▶ _PROBLEM_
As output, give the exact lines from the one containing "I want you to transcribe this spectrogram." through the end of the listing below, both included, without the pictures.

(Beginning of MATERIAL PROVIDED)

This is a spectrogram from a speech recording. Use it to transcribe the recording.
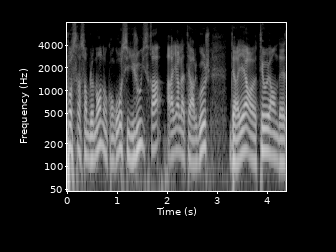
pour ce rassemblement. Donc en gros, s'il joue, il sera arrière latéral gauche derrière euh, Théo Hernandez.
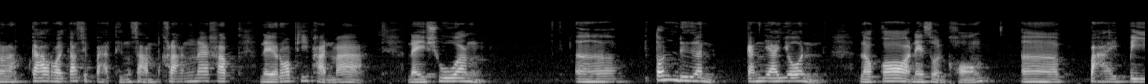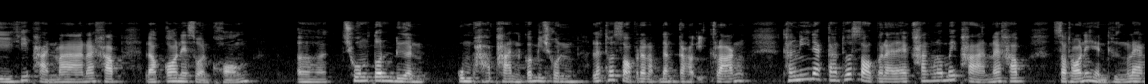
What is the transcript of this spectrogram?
ระดับ 998 ถึง 3 ครั้งนะครับ ในรอบที่ผ่านมา ในช่วงต้นเดือน กันยายน แล้วก็ในส่วนของออปลายปีที่ผ่านมานะครับ แล้วก็ในส่วนของออช่วงต้นเดือนกุมภาพันธ์ก็มีชนและทดสอบระดับดังกล่าวอีกครั้ง ทั้งนี้เนี่ยการทดสอบหลาย ๆ ครั้งแล้วไม่ผ่านนะครับ สะท้อนให้เห็นถึงแรง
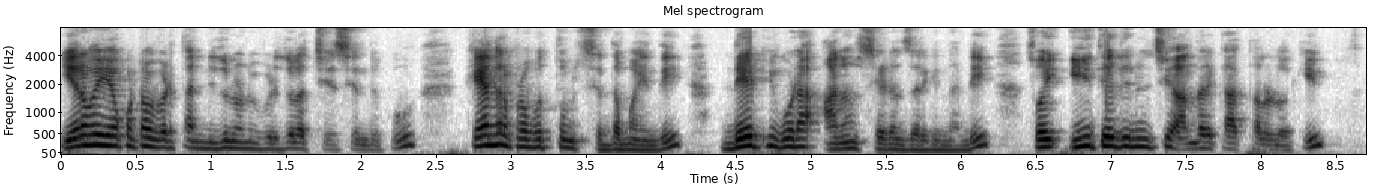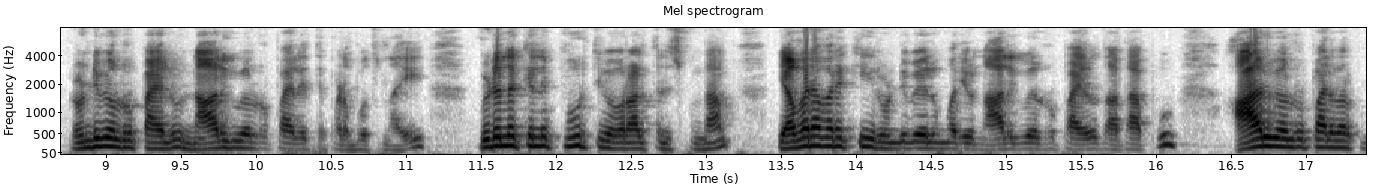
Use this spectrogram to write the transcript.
ఇరవై ఒకటో విడత నిధులను విడుదల చేసేందుకు కేంద్ర ప్రభుత్వం సిద్ధమైంది. డేట్ని కూడా అనౌన్స్ చేయడం జరిగిందండి. సో ఈ తేదీ నుంచి అందరి ఖాతాలలోకి రెండు వేల రూపాయలు నాలుగు వేల రూపాయలు అయితే పడబోతున్నాయి. వీడియోలోకి పూర్తి వివరాలు తెలుసుకుందాం. ఎవరెవరికి రెండు వేలు మరియు నాలుగు వేల రూపాయలు దాదాపు ఆరు వేల రూపాయల వరకు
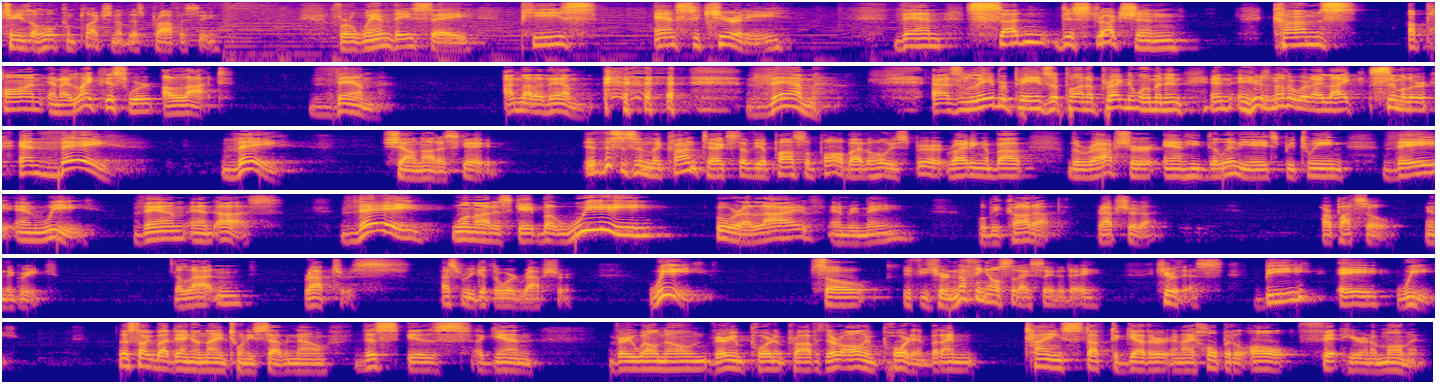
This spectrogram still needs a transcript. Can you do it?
change the whole complexion of this prophecy. For when they say peace and security, then sudden destruction comes upon, and I like this word a lot, them. I'm not a them. them. As labor pains upon a pregnant woman, and, and, and here's another word I like, similar, and they, they shall not escape. This is in the context of the Apostle Paul by the Holy Spirit writing about the rapture, and he delineates between they and we, them and us. They will not escape, but we who are alive and remain will be caught up, raptured up. Harpazo in the Greek. The Latin, raptors. That's where we get the word rapture. We. So if you hear nothing else that I say today, hear this. Be a we. Let's talk about Daniel 9:27 now. This is again very well known, very important prophets. They're all important, but I'm tying stuff together and I hope it'll all fit here in a moment.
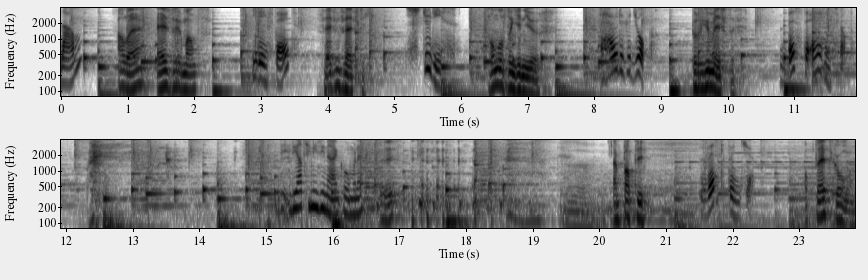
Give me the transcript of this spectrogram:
Naam, Alain IJzermans, leeftijd, 55, studies, handelsingenieur, huidige job, burgemeester, beste eigenschap. Die, die had je niet zien aankomen, hè? Nee. Eh, empathie, Werkpuntje, op tijd komen,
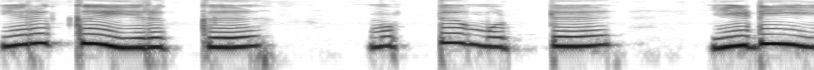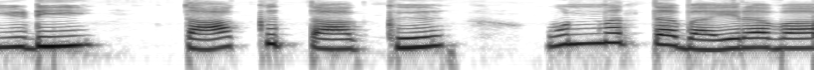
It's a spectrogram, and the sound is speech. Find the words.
இருக்கு இருக்கு முட்டு முட்டு இடி இடி தாக்கு தாக்கு உன்மத்த பைரவா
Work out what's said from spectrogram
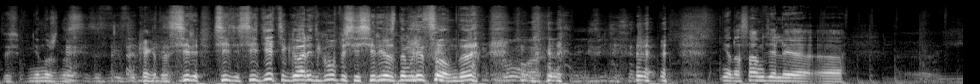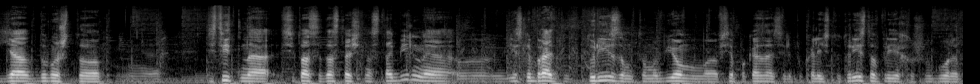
то есть мне нужно как это, сидеть и говорить глупости серьезным лицом, да? Ну, извините. Не, на самом деле, э, я думаю, что действительно ситуация достаточно стабильная. Э, если брать туризм, то мы бьем э, все показатели по количеству туристов, приехавших в город.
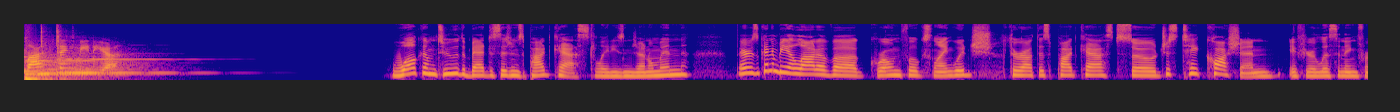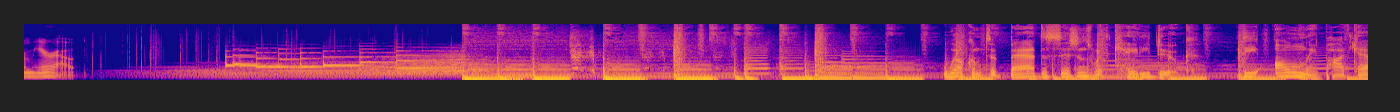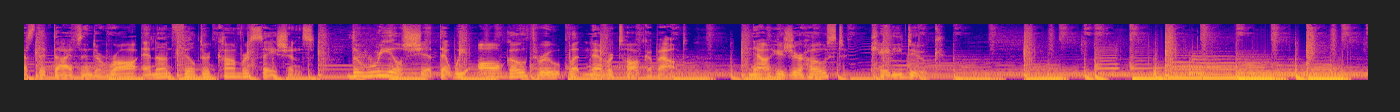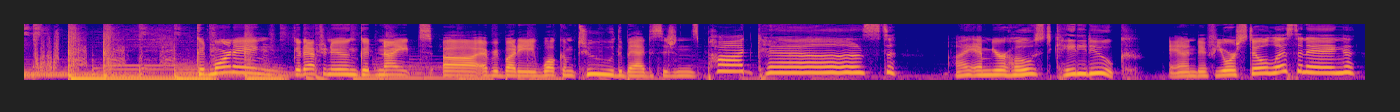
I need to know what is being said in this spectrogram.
Lasting Media. Welcome to the Bad Decisions Podcast, ladies and gentlemen. There's going to be a lot of uh, grown folks language throughout this podcast, so just take caution if you're listening from here out. Welcome to Bad Decisions with Katie Duke, the only podcast that dives into raw and unfiltered conversations, the real shit that we all go through but never talk about. Now, here's your host, Katie Duke. Good morning, good afternoon, good night, uh, everybody. Welcome to the Bad Decisions Podcast. I am your host, Katie Duke. And if you're still listening,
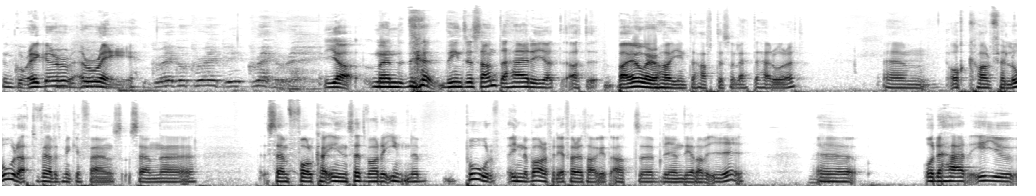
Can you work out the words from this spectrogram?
Gregor Ray. Greg och Ray blir Greg och Ray. Ja, men det, det intressanta här är ju att, att Bioware har ju inte haft det så lätt det här året. Ehm, och har förlorat väldigt mycket fans sen, eh, sen folk har insett vad det innebor, innebar för det företaget att eh, bli en del av EA. Eh, och det här är ju,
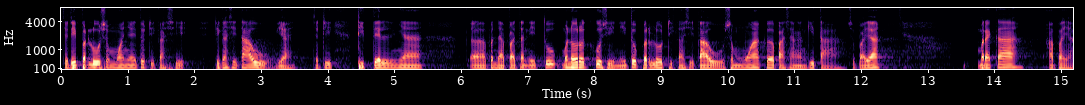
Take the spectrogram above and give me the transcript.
Jadi perlu semuanya itu dikasih dikasih tahu ya. Jadi detailnya uh, pendapatan itu menurutku sih ini itu perlu dikasih tahu semua ke pasangan kita supaya mereka apa ya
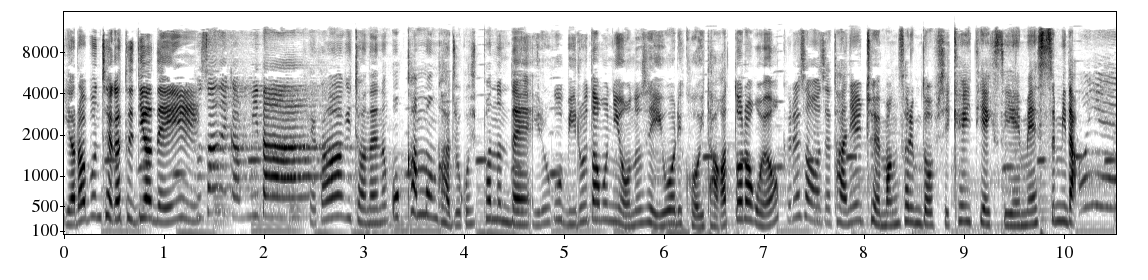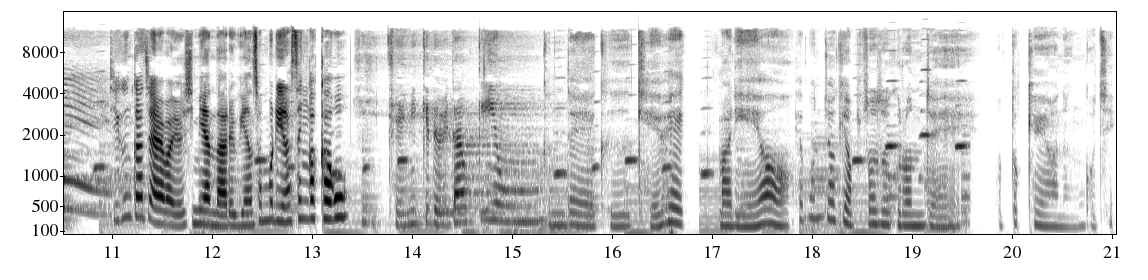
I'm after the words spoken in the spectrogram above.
여러분 제가 드디어 내일 부산에 갑니다. 개강하기 전에는 꼭 한번 가주고 싶었는데 미루고 미루다 보니 어느새 2월 이 거의 다 갔더라고요. 그래서 어제 단 1초의 망설임도 없이 KTX 예매했습니다. 지금까지 알바 열심히 한 나를 위한 선물이라 생각하고 재밌게 놀다 올게요. 근데 그 계획 말이에요. 해본 적이 없어서 그런데 어떻게 하는 거지?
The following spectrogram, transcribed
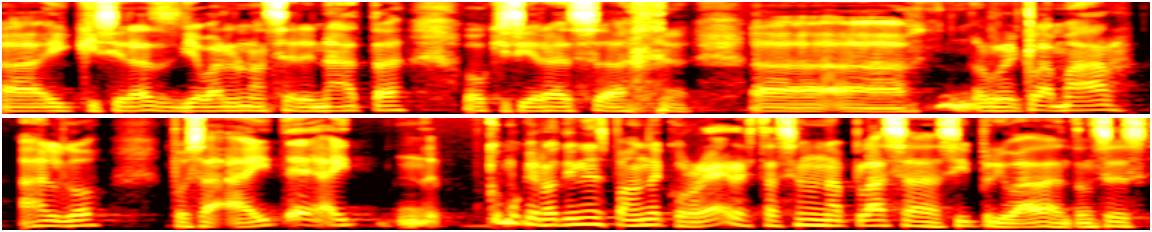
uh, y quisieras llevarle una serenata o quisieras uh, uh, reclamar algo, pues ahí te, ahí como que no tienes para dónde correr, estás en una plaza así privada, entonces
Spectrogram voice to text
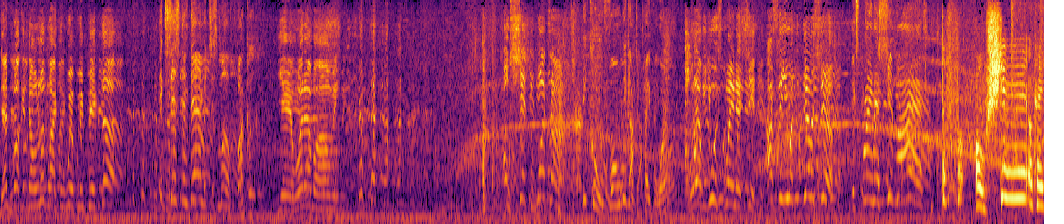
That bucket don't look like the whip we picked up. Existing damages, motherfucker. Yeah, whatever, homie. oh shit, the one time. Be cool, fool. We got the paperwork. Whatever, you explain that shit. I'll see you at the dealership. Explain that shit my ass. What the fuck? Oh shit! Okay.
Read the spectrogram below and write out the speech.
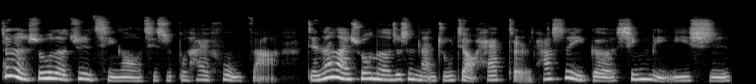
这本书的剧情哦，其实不太复杂。简单来说呢，就是男主角 Hector，他是一个心理医师，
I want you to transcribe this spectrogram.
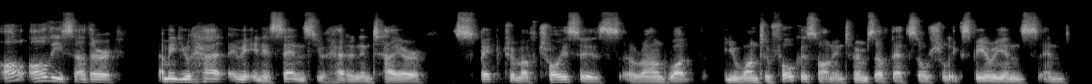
all all these other, I mean, you had in a sense you had an entire spectrum of choices around what you want to focus on in terms of that social experience and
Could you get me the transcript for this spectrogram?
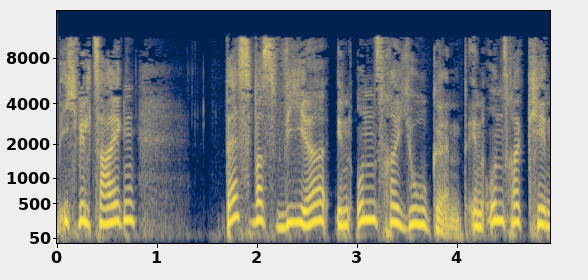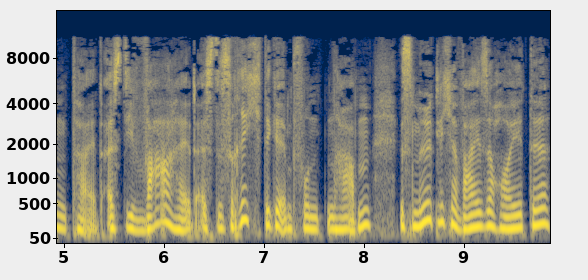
Ich will zeigen, das, was wir in unserer Jugend, in unserer Kindheit als die Wahrheit, als das Richtige empfunden haben, ist möglicherweise heute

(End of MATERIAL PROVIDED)

▶ _EXERCISE RESULT_
I want you to transcribe this spectrogram.
all all these other, I mean, you had in a sense you had an entire spectrum of choices around what you want to focus on in terms of that social experience and
Could you get me the transcript for this spectrogram?
Ich will zeigen, das, was wir in unserer Jugend, in unserer Kindheit als die Wahrheit, als das Richtige empfunden haben, ist möglicherweise heute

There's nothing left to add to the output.